In addition to an overview of factors that motivate people to respond or act as barriers to response, the resources on this page address three of the most commonly-raised issues of concern: the proposed citizenship question, the introduction of an online response option, and the privacy and security of information provided by respondents.
Why do people participate (or not)?
The Census Bureau has just released two new reports summarizing the results of a national survey and focus groups that sought to learn who intends to respond to the Census, what people know about it, and what would make them more likely or less likely to respond. The summary and full reports are linked below, and action toolkits that incorporate what we know about communicating effectively about the Census are here.
- Summary: 2020 Census Barriers, Attitudes, and Motivators Study (CBAMS) Survey and Focus Groups: Key Findings for Creative Strategy
- Full report: 2020 Census Barriers, Attitudes, and Motivators Study (CBAMS) Final Survey Report
- Full report: 2020 Census Barriers, Attitudes, and Motivators Study (CBAMS) Final Focus Group Report
The proposed citizenship question
Although the proposed citizenship question was not allowed to be included in the 2020 Census, many communities worried about the effect on response rates of the proposed addition of a question about citizenship, and that anxiety is likely to continue to have an impact.
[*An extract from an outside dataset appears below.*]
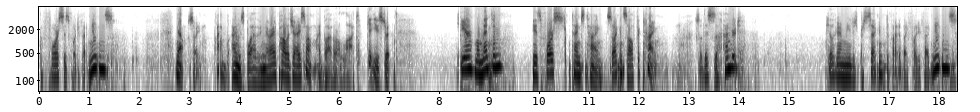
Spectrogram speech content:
The force is 45 newtons. Now, sorry, I, I was blathering there. I apologize. Well, I blather a lot. Get used to it. Here, momentum is force times time, so I can solve for time. So this is 100 kilogram meters per second divided by 45 newtons.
Here are resources that give context for the proposed addition and reasons why the addition was of concern, as well as the local policy position on the question.
- Background: Brennan Center for Justice, Why The Census Asking About Citizenship Is Such A Problem
- Local position: San Antonio Express-News, Council approves resolution opposing census citizenship question
- Most recent local news: Google search results
- Most recent news on litigation: Brennan Center for Justice, In the News
The new online response option
The 2020 Census marks the first time where it’s possible to respond online to the Decennial Census. every household will have the option to respond by mail or phone. The U.S. Postal Service and Census workers are still critical links to households. Although online is not the only way to respond, the introduction of the online option as the preferred way of responding means that targeted outreach and supports are needed for people who do not have the benefit of full digital inclusion. (Our Hard to Count Maps show which neighborhoods have the lowest proportion of households with a broadband subscription.) The following resources outline the various response options available – online, by mail, by phone, and in person – and what the online response option means for Census 2020 response rates and targeted outreach.
- Counting Everyone in the Digital Age (The Leadership Conference Education Fund and the Georgetown Center on Poverty and Inequality)
- Digitizing the 2020 Census (Brennan Center for Justice)
About Census response privacy and security
Although the Census Bureau has extensive protections in place to safeguard the information provided when responding to the Census, questions about privacy and confidentiality are common. The following resources outline what the Census Bureau does to protect data and how Census response data can and cannot be used.
- Census Bureau, Data Privacy and Protection Program
- Brennan Center for Justice, This Is How the Federal Government Can – and Can’t – Use Census Information
More 2020 Census information
- What is the Census and why does it matter?
- Which of our community members and neighborhoods are considered “hard-to-count”?
- How can local people and organizations help ensure a complete count?
last updated 3/4/2019